About 227,000 of the lead wires were sold worldwide before the manufacturer acknowledged that the insulation surrounding the wire may be prone to decay and erode, leaving exposed wires inside patients. This has caused many users to experience unnecessary shocks, or for the defibrillator to fail.
In a study published earlier this month in the medical journal Heart Rhythm, researchers from Denmark’s Aalborg University Hospital indicate that Riata and Riata ST defibrillator leads with insulation failures that result in externalized conductors (EC) are more likely to cause electrical abnormalities that could endanger those implanted with them.

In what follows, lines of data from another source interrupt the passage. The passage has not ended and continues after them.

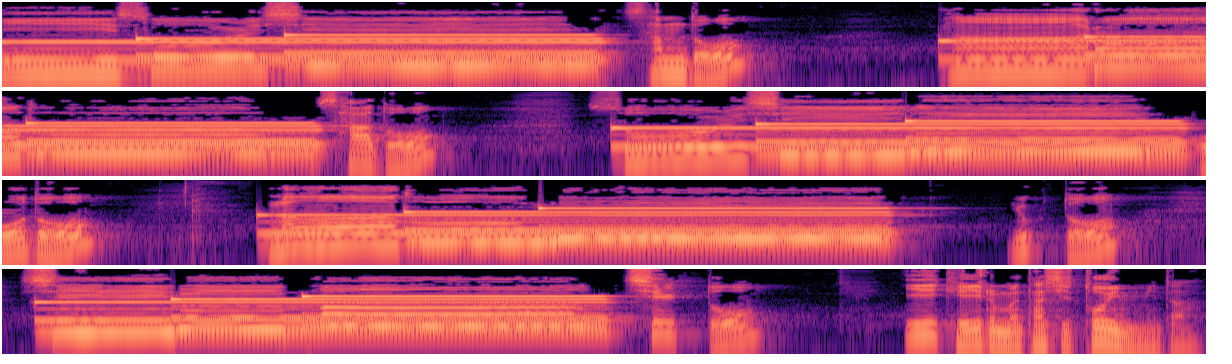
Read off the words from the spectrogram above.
미, 솔, 시 3도 파, 라, 도 4도 솔, 시, 레 5도 라, 도, 미 6도 시, 레, 파 7도 이 게이름은 다시 도입니다.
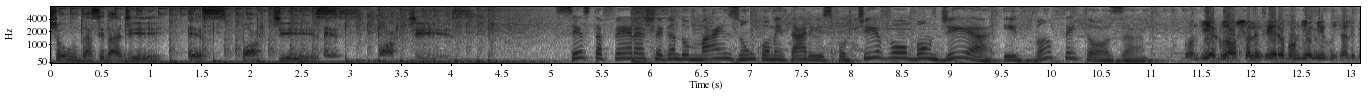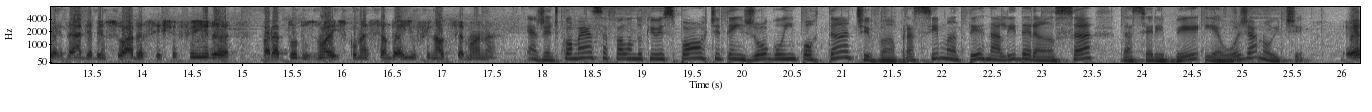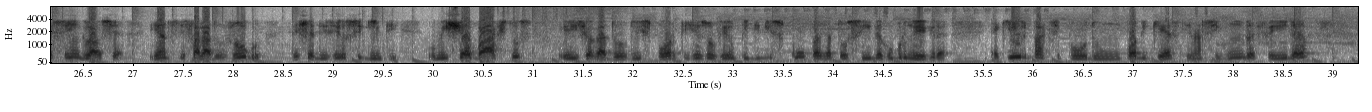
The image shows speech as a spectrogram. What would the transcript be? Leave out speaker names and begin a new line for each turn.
Show da cidade. Esportes. Esportes.
Sexta-feira, chegando mais um comentário esportivo. Bom dia, Ivan Feitosa.
Bom dia, Glaucio Oliveira. Bom dia, amigos da Liberdade. Abençoada sexta-feira para todos nós. Começando aí o final de semana.
A gente começa falando que o esporte tem jogo importante, Ivan, para se manter na liderança da Série B e é hoje à noite.
É sim, Glaucia. E antes de falar do jogo, deixa eu dizer o seguinte: o Michel Bastos, ex-jogador do esporte, resolveu pedir desculpas à torcida rubro-negra. É que ele participou de um podcast na segunda-feira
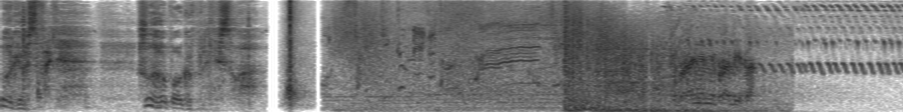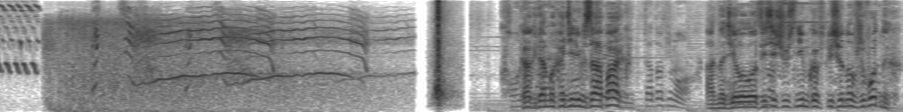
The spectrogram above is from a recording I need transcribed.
О, Господи, слава Богу, пронесло. Броня не пробита. Когда мы ходили в зоопарк, она делала тысячу снимков писюнов животных.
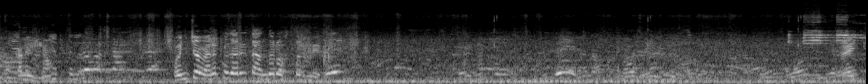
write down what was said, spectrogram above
ఒక్క నిమిషం. కొంచెం వెనక్కు జరిగితే అందరూ వస్తారు మీరు. రైట్.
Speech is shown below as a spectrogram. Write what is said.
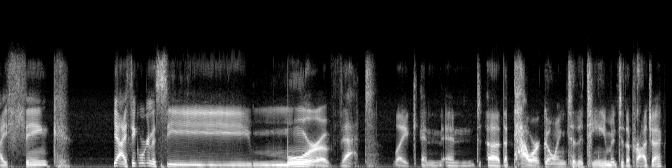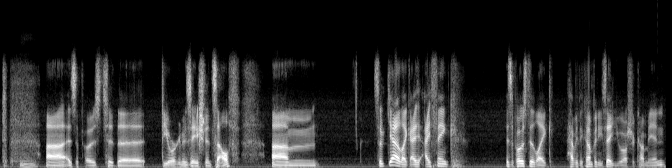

In late 2010, St. Jude removed the leads from the market amid reports of insulation failure, and a warning letter was sent to doctors about the risk of problems in late 2011, which the FDA classified as a St. Jude Riata recall. However, it is estimated that nearly 80,000 of the leads remain active in patients in the United States, as the process of attempting to remove the lead is risky and doctors often recommend keeping the defective lead in place unless there is evidence that it has failed.
According to the new study, researchers suggest that the risk of problems with the leads may be worse than they first appeared, with issues more likely to develop the longer they are implanted.
Researchers looked at data on 295 patients with recalled Riata leads. Among them, they found 34 externalized conductors and 19 electrical abnormalities. According to the researchers, those with externalized conductors due to failed insulation were more than four times more likely to suffer an electrical abnormality.
In 15 cases, doctors and patients decided to extract the leads. The researchers report that there were two major complications during those lead extraction surgeries.
“The development of EC is a dynamic process despite long lead dwell time,” the researchers concluded. “ECs are associated with a higher risk of electrical abnormalities. Therefore, lead replacement should be considered, especially in patients with long life expectancy.”
St. Jude Riata Lawsuits
In August 2012, the FDA issued a safety communication in response to concerns among individuals who still have one of the recalled St. Jude Riata or Riata ST leads, recommending that individuals undergo x-ray or other imaging exams to monitor the condition of the leads.
Several hundred patients who received the recalled wires are now pursuing St. Judge Riata lawsuits, alleging that the manufacturer sold a defective and dangerous medical device and failed to disclose the risk of early failure.
Unlike many mass litigation cases involving medical devices or drugs, the St. Jude cases have not been consolidated as part of an MDL, or multidistrict litigation. This has led to conflicting rulings regarding preemption, with some courts finding that the cases are barred, because the device was approved by the FDA.